What Can China's Most Powerful Weapons Do? Military Shows Off Missile with Longest Range in the World And More

China has shown off some of its most advanced weapons in an elaborate display designed to celebrate the capabilities of the world's largest military on the 70th anniversary of the founding of the People's Republic.

The Chinese People's Liberation Army has evolved from a revolutionary guerilla group to one of the world's foremost armed forces over the course of those seven decades. Standing where founding father Mao Zedong announced the establishment of the communist government that continues to dominate Beijing to this day, Chinese President Xi Jinping announced his intention to continue the country's rapid rise.

"There is no force that can shake the foundation of this great nation, no force can stop the Chinese people and the Chinese nation forging ahead," Xi told a massive gathering at Tiananmen Square.

Symbolizing the military might Xi has vowed to further modernize in the coming decades, a National Day parade was held, mobilizing what was said to be some 15,000 personnel, along with 160 aircraft and 580 pieces of weaponry and equipment. The exhibition gave a rare glimpse at some of China's top defense assets.

china military parade anniversary missile
The Chinese military's new DF-41 intercontinental ballistic missiles, which can reportedly reach the United States in 30 minutes, are seen at a parade to celebrate the 70th anniversary of the founding of the People's Republic of China, at Tiananmen Square, Beijing, October 1. The advanced missile was one of many powerful weapons seen on display. Kevin Frayer/Getty Images

Among the most talked-about appearances was the nuclear-capable Dongfeng-41, or DF-41, intercontinental ballistic missile (ICBM). With an estimated range of some 7,460 to 9,320 miles, it has been hailed as the world's longest-range missile and may be capable of carrying up to 10 warheads at Mach 25⁠—or 25 times the speed of sound⁠—across the globe, potentially striking the U.S. in about a half-hour, according to the Center for Strategic and International Studies.

Other ICBMs included the recently-developed DF-31AG and the massive DF-5B a Cold War-era staple of China's missile force. A modern addition to China's medium-range arsenal spotted Tuesday included the Dongfeng-17, or DF-17, which was believed to be part of a new generation of hypersonic missiles reportedly capable of thwarting all existing defense systems using a highly-maneuverable glide vehicle.

Another featured medium-range ballistic missile known as the DF-21 has been nicknamed "carrier killer" due to the threat it posed to U.S. aircraft carriers challenging Chinese claims in the Pacific. It has a range of around 1,330 miles and has land-attack and anti-ship variants.

Beijing has developed a comprehensive arsenal of medium and intermediate-range weapons, including the so-called "Guam killer" DF-26 also seen Tuesday, giving it a distinct advantage over Washington and Moscow, which in 1987 signed the Intermediate-range Nuclear Forces (INF) Treaty banning such weapons. With the U.S. leaving the deal last month and Russia following shortly after, however, Chinese and Russian officials have warned of a potential "arms race" erupting among the world's top military powers.

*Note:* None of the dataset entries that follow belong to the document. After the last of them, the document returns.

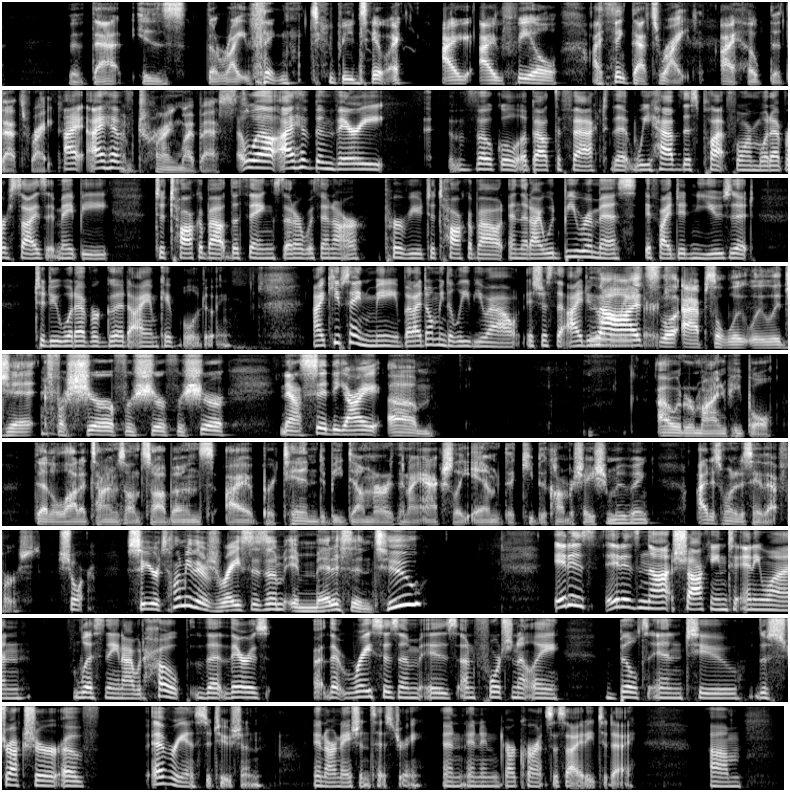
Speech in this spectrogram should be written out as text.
that that is the right thing to be doing. I I feel I think that's right. I hope that that's right. I, I have I'm trying my best. Well, I have been very vocal about the fact that we have this platform, whatever size it may be, to talk about the things that are within our purview to talk about, and that I would be remiss if I didn't use it to do whatever good I am capable of doing. I keep saying me, but I don't mean to leave you out. It's just that I do. No, it's lo- absolutely legit for sure, for sure, for sure. Now, Sydnee, I um, I would remind people that a lot of times on Sawbones, I pretend to be dumber than I actually am to keep the conversation moving. I just wanted to say that first. sure. So you're telling me there's racism in medicine too? it is it is not shocking to anyone listening. I would hope that there is uh, that racism is unfortunately built into the structure of every institution in our nation's history and, and in our current society today. Um,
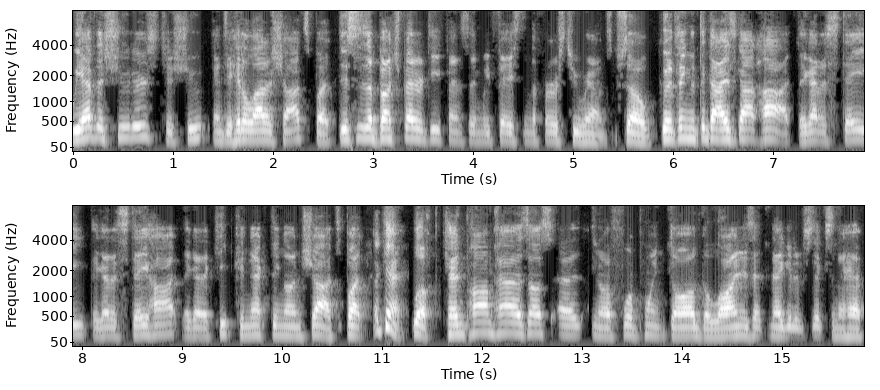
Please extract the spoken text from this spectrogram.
we have the shooters to shoot and to hit a lot of shots, but this is a much better defense than we faced in the first two rounds. So good thing that the guys got hot. They got to stay. They got to stay hot. They got to keep connecting on shots. But again, look, KenPom has us as you know a four point dog. The line is at negative six and a half.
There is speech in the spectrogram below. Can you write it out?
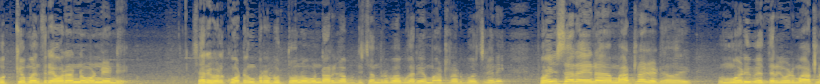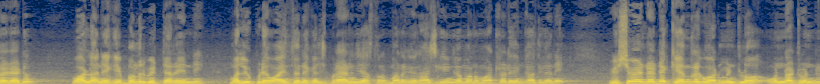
ముఖ్యమంత్రి ఎవరన్నా ఉండండి. సరే వాళ్ళు కూటమి ప్రభుత్వంలో ఉన్నారు కాబట్టి చంద్రబాబు గారు ఏం మాట్లాడుకోవచ్చు కానీ పోయినసారి ఆయన మాట్లాడాడు. మోడీ మీద తిరగబడి మాట్లాడాడు. వాళ్ళు అనేక ఇబ్బందులు పెట్టారు ఆయన్ని. మళ్ళీ ఇప్పుడేమో ఆయనతోనే కలిసి ప్రయాణం చేస్తున్నారు. మనకి రాజకీయంగా మనం మాట్లాడేదేం కాదు కానీ విషయం ఏంటంటే కేంద్ర గవర్నమెంట్లో ఉన్నటువంటి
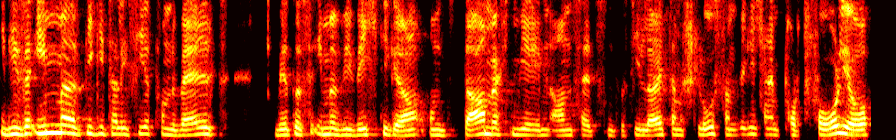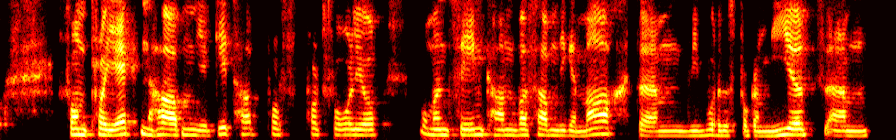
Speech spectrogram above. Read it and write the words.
in dieser immer digitalisierten Welt wird das immer wie wichtiger und da möchten wir eben ansetzen, dass die Leute am Schluss dann wirklich ein Portfolio von Projekten haben, ihr GitHub-Portfolio, wo man sehen kann, was haben die gemacht, ähm, wie wurde das programmiert ähm,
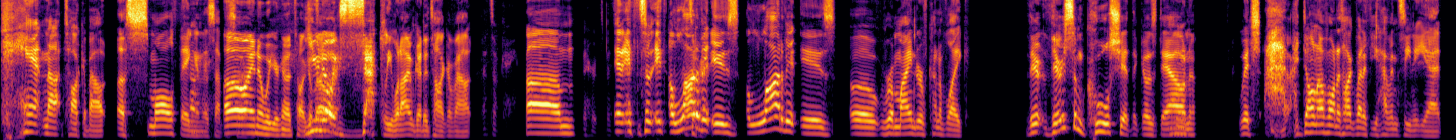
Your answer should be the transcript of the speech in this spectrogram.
can't not talk about a small thing in this episode. Oh, I know what you're going to talk You about. You know exactly what I'm going to talk about. That's okay. Um, It hurts. but and it's so it, a lot of it is a lot of it is a reminder of kind of like there there's some cool shit that goes down, which I don't know if I want to talk about if you haven't seen it yet.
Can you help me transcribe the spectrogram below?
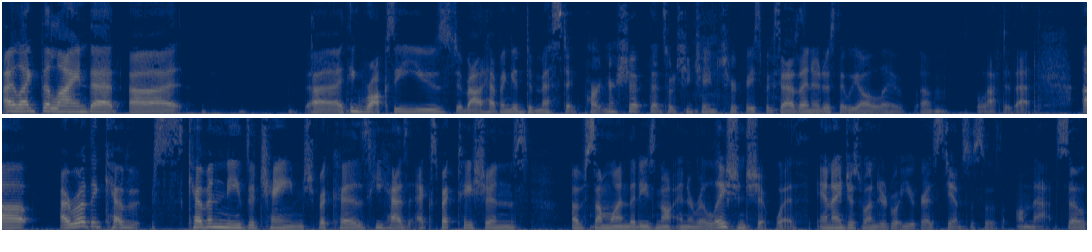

Further showing off its push to prepare for combat in the 21st century, Chinese forces also unveiled a fleet of stealth drones, including the high-flying, high-speed WZ-8 and the GJ-2 and GJ-11 combat-capable unmanned aerial vehicles.

china military missile arsenal range chart
A chart designed by the Center for Strategic and International Studies' Missile Defense Project displays some of China's most advanced missiles as of June 15, 2018. Center for Strategic and International Studies Missile Defense Project

While still lagging behind the Pentagon's overall military strength, China's growing defense capabilities have repeatedly elicited concerns from the U.S. Last week, the Congressional Research Service released a report detailing the Beijing's ascension as a leading naval power.

"China's navy is viewed as posing a major challenge to the U.S. Navy's ability to achieve and maintain wartime control of blue-water ocean areas in the Western Pacific—the first such challenge the U.S. Navy has faced since the end of the Cold War—and forms a key element of a Chinese challenge to the long-standing status of the United States as the leading military power in the Western Pacific," the report found.

This assessment, which came just as Nimitz-class supercarrier USS Ronald Reagan defied China by sailing the South China Sea, was rejected by Chinese Defense Ministry spokesperson Senior Ren Guoqiang, who told reporters Friday that "the U.S. side loves to take petty actions just before China's major holidays, but history has proved that no petty actions can affect the overall development of the Chinese military and the nation."

While Secretary of State Mike Pompeo did, in fact, wish "the people of China happiness, health, peace and prosperity in the year to come" ahead of Tuesday's National Day, President Donald Trump offered a more sarcastic message Monday amid his multi-billion dollar trade dispute with Xi, tweeting: "We are winning, and we will win. They should not have broken the deal we had with them. Happy Birthday China!"

The following day, he issued a more neutral message: "Congratulations to President Xi and the Chinese people on the 70th Anniversary of the People's Republic of China!"